Tool: hammer (2nd place is probably screwdriver)
Color: red (followed by blue?)
Vegetable: carrot (followed by celery)
Number from 1-4: 3

The magic just trick involves having a piece of paper with the common answer on it, possibly with the 2nd-most-common answer on the other side. If you do it with a room full of people it works even better, because then if you're wrong you can claim you were "picking up the thoughts of that gentleman over there" instead. If you're a con-man, you then convince the true-believers that they should give you lots of money to invest for them.

Oh, and the claim of 98% success is almost certainly just a bald-faced lie to make the whole effect even more impressive when the site does guess what the person was thinking, and to further distract from the true workings of the trick.

This effect can also be pretty well predicted by simple word frequency. If you count how many times various words are used in a database of spoken or written English, then "hammer" and "red" will be the words most frequently used to specify a tool and a color, respectively. All things being equal, when you're asked to name an exemplar of a category, you'll be most likely to name the most frequently used word. This is similar to the archetype explanation previously suggested, but is superior in that it can function without the establishment of archetypal representations (btw, category learning literature suggests that archetypes are not actually used).

I took this test and came up with red hammer. I chose RED for EVERYTHING since it is my favorite color. Hammer I chose since it was the first tool to come to mind (& probably most popular) tool out there. Although, I must admit that I hate math and have little patience for it.........

Over a year later and this thing is still going around. I came up with "yellow voltage tester." So sue me -- I'm an electrician, who, btw, also happens to own a red hammer. What does that tell you? ;)

Thankfully, nobody's ever accused me of being "normal," or anywhere near the mainstream of what passes for herd mentality group thought. I'm guessing 98% of the "normal" folks out there can't form a coherent, cohesive, grammatically correct sentence. Regardless, I'm more interested in how many screwed up the math answers. LOL!

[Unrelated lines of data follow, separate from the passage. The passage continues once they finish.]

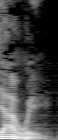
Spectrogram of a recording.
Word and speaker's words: Yahweh: Su nombre es Yahweh. Yahweeh. Yod. Hey B hey no se pronuncia como y sino como ya.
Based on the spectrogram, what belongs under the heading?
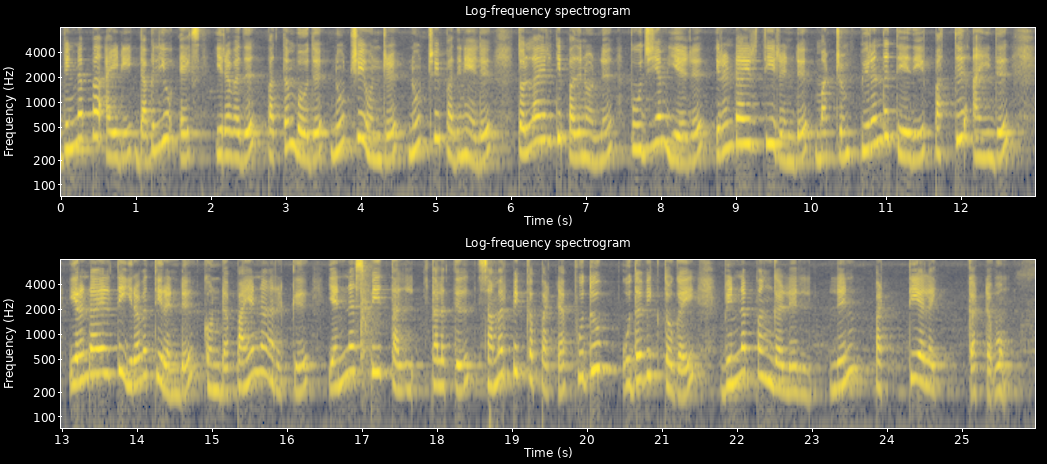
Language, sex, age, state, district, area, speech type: Tamil, female, 18-30, Tamil Nadu, Salem, urban, read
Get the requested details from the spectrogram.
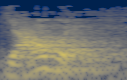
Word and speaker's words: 雅伟: 耶和华呢，他原来的名字啊，在希伯来文里面发音就是雅伟。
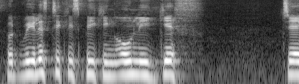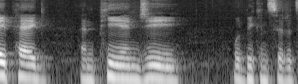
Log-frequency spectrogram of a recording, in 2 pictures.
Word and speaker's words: JPEG: few different formats but realistically speaking only GIF JPEG and PNG would be considered standard so GIF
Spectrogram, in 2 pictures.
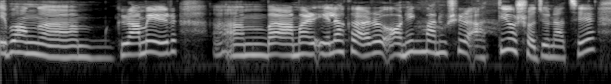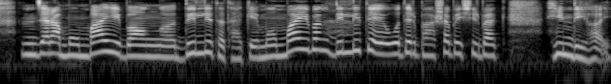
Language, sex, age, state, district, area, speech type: Bengali, female, 18-30, West Bengal, South 24 Parganas, rural, spontaneous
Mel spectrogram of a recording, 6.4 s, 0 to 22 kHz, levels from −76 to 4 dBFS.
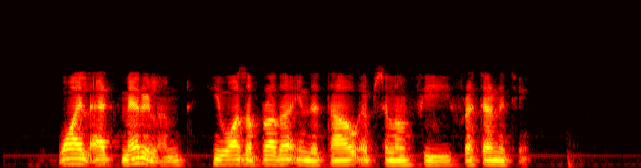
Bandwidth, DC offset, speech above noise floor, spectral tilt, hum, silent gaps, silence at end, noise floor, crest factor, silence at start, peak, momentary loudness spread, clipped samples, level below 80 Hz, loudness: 4.1 kHz; under 0.1%; 45 dB; -11 dB/octave; none; none; 1.15 s; -64 dBFS; 16 dB; 0.6 s; -4 dBFS; 8 LU; under 0.1%; -62 dBFS; -19 LUFS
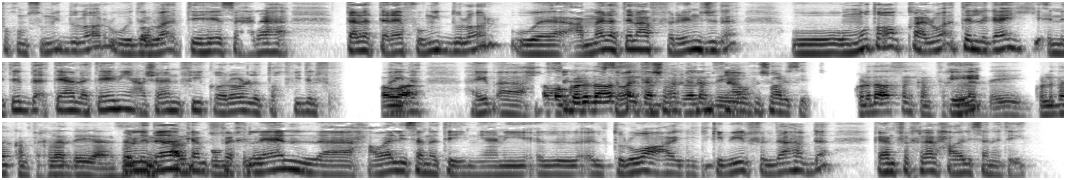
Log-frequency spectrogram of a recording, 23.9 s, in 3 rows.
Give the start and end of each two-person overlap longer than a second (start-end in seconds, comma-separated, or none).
12.0-13.7, 16.8-18.0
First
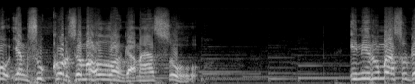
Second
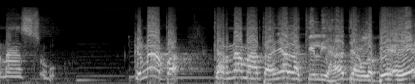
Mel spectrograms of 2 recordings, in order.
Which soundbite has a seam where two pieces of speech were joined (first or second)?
first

Hi. After all your efforts to discover why this test 'works' (for the supposed 98%) the following may interest you greatly... I was just talking to a friend, on the phone, who said he'd received an email from his dad with a test you had to do where you quote: '...have to do some sums and at the end you've got to think of a colour and a tool...' at this point I quickly thought of a colour and a tool, just to see... (he didn't ask me to think of anything and I didn't tell him I'd thought of anything - I just did it anyway, while he was talking...) He went on to say that that 98% of people would supposedly think of a red hammer.... At this point I interrupted him and asked if he was serious, as... yes... I'd thought of 'red' and a hammer. I write it that way, rather than 'red hammer' as the hammer was just my grey graphite hammer and not red i.e. I'd thought of the colour and the tool separately. He was telling me about the test because he'd thought of a blue rake, which, according to these people, meant that he had a potentially 'abnormal' mind. He wasn't impressed by this so just wanted to rant about it a bit. I was so surprised that I'd answered with the expected that I was left wondering whether I had picked it out of his head (am I psychic??..) or if I was just ultra-normal...??!! I didn't do the maths or read the text - the whole thing went pretty much as described above. I was so intrigued that I googled 'psych red hammer' and found you - and a few baffled others - on the first page. Anyway just wanted to let you know, as it wipes out the 'suggestive' aspect. Regards...